[Stored records]
########################################
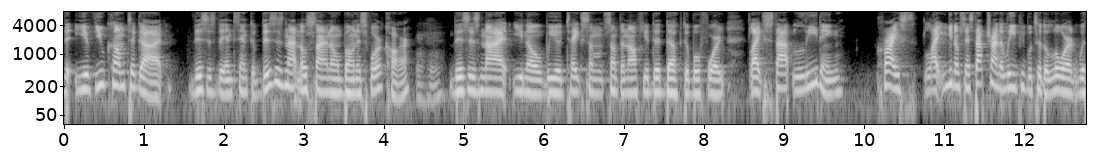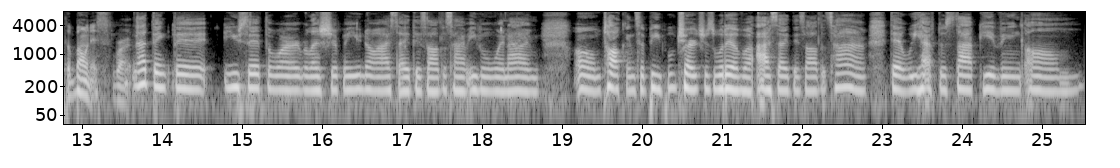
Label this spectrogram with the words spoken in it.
the, if you come to God. This is the incentive. This is not no sign-on bonus for a car. Mm-hmm. This is not, you know, we'll take some something off your deductible for like stop leading Christ like you know what I'm saying stop trying to lead people to the Lord with a bonus. Right. I think that you said the word relationship, and you know I say this all the time, even when I'm um, talking to people, churches, whatever. I say this all the time that we have to stop giving um,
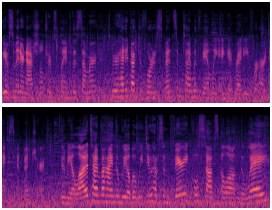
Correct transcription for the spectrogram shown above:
We have some international trips planned this summer, so we're headed back to Florida to spend some time with family and get ready for our next adventure. It's gonna be a lot of time behind the wheel, but we do have some very cool stops along the way.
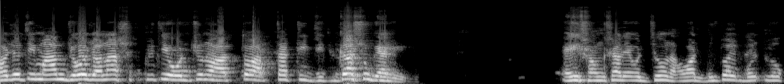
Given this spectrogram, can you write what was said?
ভজতি মাম যো জনা স্বীকৃতি অর্জুন আত্ম আত্মার্থী জিজ্ঞাসু জ্ঞানী। এই সংসারে অর্জুন আমার দুটো লোক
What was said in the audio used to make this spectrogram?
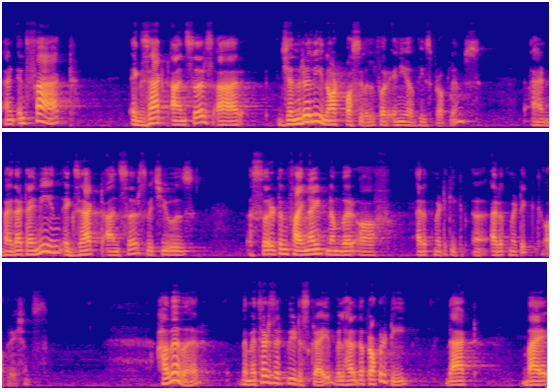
And in fact exact answers are generally not possible for any of these problems and by that I mean exact answers which use a certain finite number of arithmetic, uh, arithmetic operations. However, the methods that we describe will have the property that by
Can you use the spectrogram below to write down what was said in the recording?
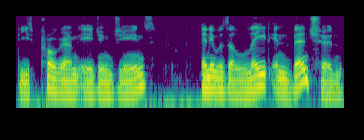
these programmed aging genes, and it was a late invention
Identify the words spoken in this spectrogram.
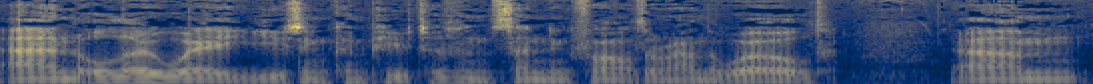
And although we're using computers and sending files around the world, um,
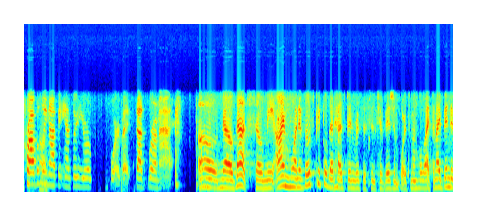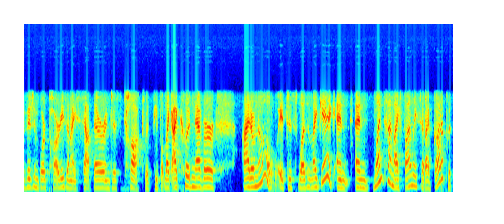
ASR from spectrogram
probably not the answer you were looking for, but that's where I'm at. Oh no, that's so me. I'm one of those people that has been resistant to vision boards my whole life, and I've been to vision board parties and I sat there and just talked with people. Like I could never I don't know. It just wasn't my gig. And and one time I finally said I've got to put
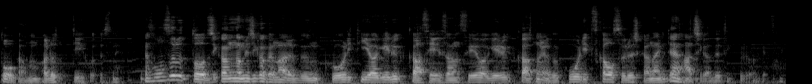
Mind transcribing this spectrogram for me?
とを頑張るっていうことですね。そうすると、時間が短くなる分、クオリティを上げるか、生産性を上げるか、とにかく効率化をするしかないみたいな話が出てくるわけですね。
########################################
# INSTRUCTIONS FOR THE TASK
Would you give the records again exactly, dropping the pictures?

# EXERCISE SOLUTION
Label this spectrogram with the words spoken in it.
the, if you come to God. This is the incentive. This is not no sign-on bonus for a car. Mm-hmm. This is not, you know, we'll take some something off your deductible for like stop leading Christ like you know what I'm saying stop trying to lead people to the Lord with a bonus. Right. I think that you said the word relationship, and you know I say this all the time, even when I'm um, talking to people, churches, whatever. I say this all the time that we have to stop giving um,
Correct transcription for the spectrogram shown above:
We have some international trips planned this summer, so we're headed back to Florida to spend some time with family and get ready for our next adventure. It's gonna be a lot of time behind the wheel, but we do have some very cool stops along the way.
Given this spectrogram, can you write what was said?
ভজতি মাম যো জনা স্বীকৃতি অর্জুন আত্ম আত্মার্থী জিজ্ঞাসু জ্ঞানী। এই সংসারে অর্জুন আমার দুটো লোক
What was said in the audio used to make this spectrogram?
And in fact exact answers are generally not possible for any of these problems and by that I mean exact answers which use a certain finite number of arithmetic, uh, arithmetic operations. However, the methods that we describe will have the property that by
Can you use the spectrogram below to write down what was said in the recording?
these programmed aging genes, and it was a late invention
Identify the words spoken in this spectrogram.
And although we're using computers and sending files around the world, um,
ASR from spectrogram
probably not the answer you were looking for, but that's where I'm at. Oh no, that's so me. I'm one of those people that has been resistant to vision boards my whole life, and I've been to vision board parties and I sat there and just talked with people. Like I could never I don't know. It just wasn't my gig. And and one time I finally said I've got to put
Mind transcribing this spectrogram for me?
とを頑張るっていうことですね。そうすると、時間が短くなる分、クオリティを上げるか、生産性を上げるか、とにかく効率化をするしかないみたいな話が出てくるわけですね。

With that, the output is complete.